California Supreme Court Confirms Special State Rule on Calculating Overtime Premiums Arising From Bonuses
In Alvarado v. Dart Container Corporation of California, the California Supreme Court clarified how a flat sum bonus – a bonus that is independent of the number of hours worked by an employee – must be enhanced to comply with overtime premium requirements. The ruling is consistent with Department of Labor Standards Enforcement (DLSE) guidance that overtime payment calculations arising from flat sum bonus under California law differ from federal requirements. In short, calculations of regular rate for California employees must use non-overtime hours worked, while the federal rule allows all hours to be used thereby creating a lower regular rate.
Under California law, an employee’s “regular rate of pay” determines the rate of premium pay for overtime hours. The overtime premium is a percentage of the employee’s regular rate of pay, either 50% or 100% depending upon the number of overtime hours worked.
This regular rate of pay can include more than merely the employee’s agreed hourly rate. It may also need to include various forms of compensation earned by the employee during the pay period, such as commissions and bonuses. Each included compensation element must be converted to a per-hour rate (and included in the regular rate) by dividing the compensation element by the number of hours the employee worked to earn that element. The Alvarado court considered whether a flat sum bonus must be divided by (1) the total hours the employee worked during that pay period, or (2) only the non-overtime hours.
In Alvarado, the employer had provided employees with a $15 “attendance bonus” for each Saturday or Sunday worked, regardless of whether the employee worked any overtime hours during that pay period. Both the employer and the employees agreed that this flat sum bonus had to be added to the pay period’s regular rate of pay for overtime purposes, but disputed whether that addition should be based upon dividing the bonus by all hours worked in the pay period or only by the non-overtime hours.
The employer argued that the bonus should be allocated to all hours worked in the pay period, despite a DLSE enforcement policy that stated the bonus should be divided by only the non-overtime hours worked. The employer argued that the DLSE policy was a void regulation because it had not been adopted with adequate process, so the court should apply federal regulations dividing the bonus by the total hours worked in the pay period.
Although the court agreed that the DLSE policy was void, it nevertheless interpreted California law consistent with the DLSE. Since the attendance bonus could be earned even if the employee worked no overtime in the period, the court held that it should be treated “as if it were fully earned by only the nonovertime hours in the pay period.” Therefore, to determine an employee’s regular rate of pay under California law, the regular rate attributable to a flat sum bonus should be calculated by dividing the non-overtime hours worked by the employee.

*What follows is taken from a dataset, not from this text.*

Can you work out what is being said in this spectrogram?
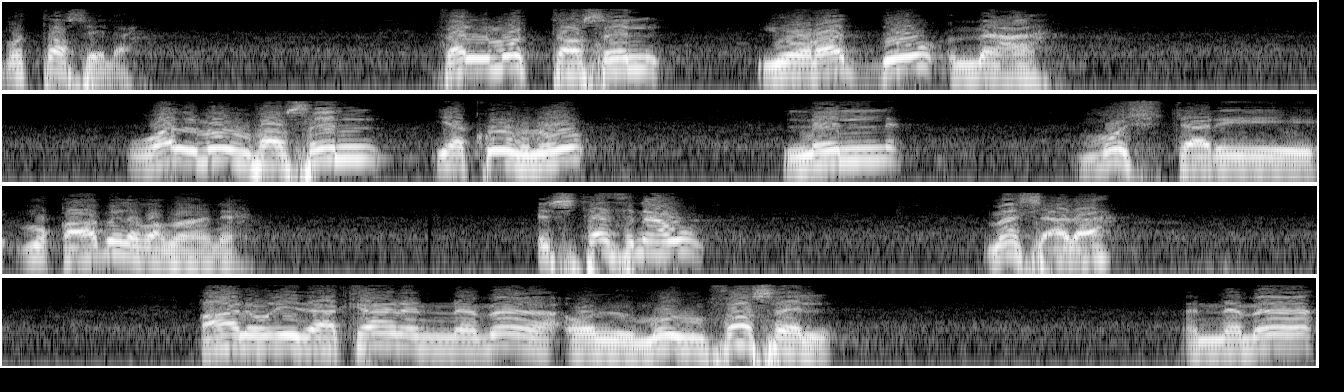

The outcome for employers is that a flat sum bonus will result in a larger premium for overtime pay because the bonus will be divided by a smaller number of hours. For example, if the employee was earning $15 per hour, worked 48 hours in the workweek, and earned a $15.00 flat sum bonus, the regular rate would be $15.38 per hour, and the overtime rate would be $23.07, as compared to a lower overtime rate of $22.97 under the federal rule.
Employers now have clear guidance on how flat sum bonuses must be treated when calculating overtime rates for California employees. Employers who pay flat sum bonuses, or plan to pay such bonuses, should ensure that these bonuses are allocated only to the non-overtime hours worked by the employee when calculating overtime premiums. California employers who have previously followed the federal rule should re-evaluate their overtime calculations to ensure compliance with Alvarado. While a specified group of compensation enhancements need not be included in regular rate calculations, employers should obtain legal advice before making such exclusions.